The final whistle was anticlimactic because both teams – and the crowd – knew their fate but the Clare following still gave their players a rapturous response for the honour and bravery of their display.
Even when Cork got on top of the Clare puck-out in the second half, winning 11 of their restarts, and with Cork restricting the damage John Conlon, Shane O’Donnell and Kelly had wreaked in the first half, Clare still found a way to keep the scoreboard moving.
Clare clearly set out with the intent to go for it from the first ball. They loaded the full-forward line with all their big shooters – Kelly, Conlon and O’Donnell – and got as much ball in as early as possible. O’Donnell had the ball in the net after 22 seconds and when Clare got a free outside the 20-metre line in the 8th minute, Duggan went for goal, which was saved on the line, before O’Donnell drove the rebound narrowly wide.
Early on, Conlon struggled to get free from the clutches of Eoin Cadogan but his influence grew as the game progressed; Conlon ended the half with three assists from being fouled for three frees, while he also scored one point.

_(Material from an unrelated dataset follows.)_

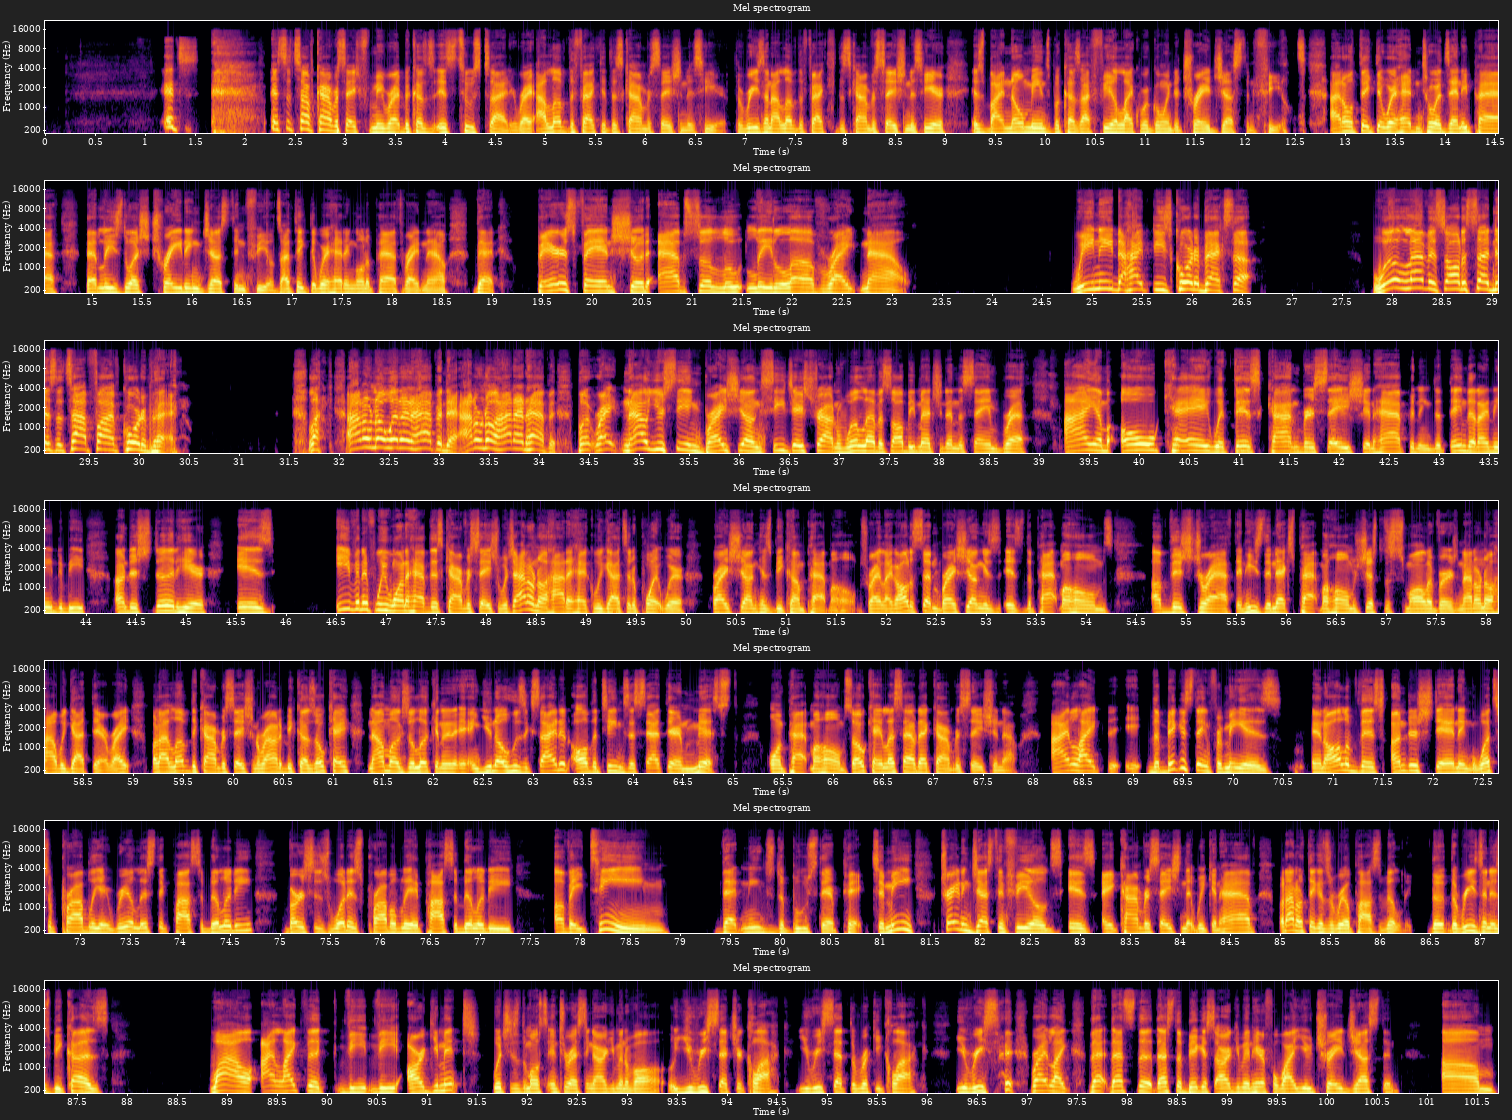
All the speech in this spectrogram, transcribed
It's it's a tough conversation for me, right? Because it's two sided, right? I love the fact that this conversation is here. The reason I love the fact that this conversation is here is by no means because I feel like we're going to trade Justin Fields. I don't think that we're heading towards any path that leads to us trading Justin Fields. I think that we're heading on a path right now that Bears fans should absolutely love right now. We need to hype these quarterbacks up. Will Levis all of a sudden is a top five quarterback. like, I don't know what that happened there. I don't know how that happened. But right now, you're seeing Bryce Young, CJ Stroud, and Will Levis all be mentioned in the same breath. I am okay with this conversation happening. The thing that I need to be understood here is even if we want to have this conversation, which I don't know how the heck we got to the point where Bryce Young has become Pat Mahomes, right? Like all of a sudden, Bryce Young is is the Pat Mahomes of this draft, and he's the next Pat Mahomes, just a smaller version. I don't know how we got there, right? But I love the conversation around it because okay, now mugs are looking at it, and you know who's excited? All the teams that sat there and missed on Pat Mahomes. So, okay, let's have that conversation now. I like the biggest thing for me is in all of this understanding what's a, probably a realistic possibility versus what is probably a possibility of a team that needs to boost their pick. To me, trading Justin Fields is a conversation that we can have, but I don't think it's a real possibility. The the reason is because while I like the the the argument, which is the most interesting argument of all, you reset your clock, you reset the rookie clock, you reset right like that. That's the that's the biggest argument here for why you trade Justin. Um,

With Eoin Cadogan on a yellow card, introducing Damien Cahalane was a smart move. He physically matched up well with Conlon and, while the conditions were a factor, Conlon was restricted to just one play after the break. Bringing in Steven McDonnell was also a better match-up on Kelly.
O’Donnell could have had a goal early in the second half but for a brilliant save by Anthony Nash but Niall O’Leary did well considering the amount of ball played into O’Donnell’s area, and O’Donnell’s only other contribution after the break was being fouled for a converted free.
In the first half, Clare did well on their own puckout, with Cork winning just three of Donal Tuohy’s restarts in that period, while Clare turned that possession into 1-3.
Cork meanwhile were struggling to win enough possession off their own puck-outs, with Clare winning seven of Nash’s restarts. What’s more, Clare turned over four of Cork’s short puck-outs on that second ball. That was one of the primary reasons that Cork’s front eight were restricted to just 33 plays in that first half.
Cork set the tone immediately after the break by winning Clare’s first four puck-outs and, with Darragh Fitzgibbon beginning to assert himself, the scores began to flow. Then the sky rumbled, the rain came down in torrents, and Clare dug in for a battle.
Cork matched them to a point; their front eight (including the subs) made 43 plays after the break. Fitzgibbon, Bill Cooper and Luke Meade’s work-rate increased significantly while Seamus Harnedy also dug in. Harnedy wasn’t as influential as he has been in recent years against Clare but he still tried to make things happen when the ball wasn’t running for him; from nine plays in total, Harnedy was fouled for three frees, had an assist, plus a key part in Horgan’s second goal, as well as scoring one point.
Alan Cadogan was Cork’s best forward, scoring four points and being fouled for a converted free from just seven plays. Cork will be relieved that they got through but the manner of the defeat will also have been instructive in what Cork need to do next.
Even allowing for the conditions, they needed to use their possession better in the second half, especially down the left flank. They also needed to be defensively stronger when Cork got the deficit back to within striking distance, and Clare still floored them with the next raft of balls into their attack. The Cork defence also needs to be more aware of tracking runners.
Most importantly of all, Cork need to work harder. When Cork bring the work-rate and savagery that they brought to the Limerick match, they can beat anybody.
But when they don’t, they can be beaten by anybody left in this championship.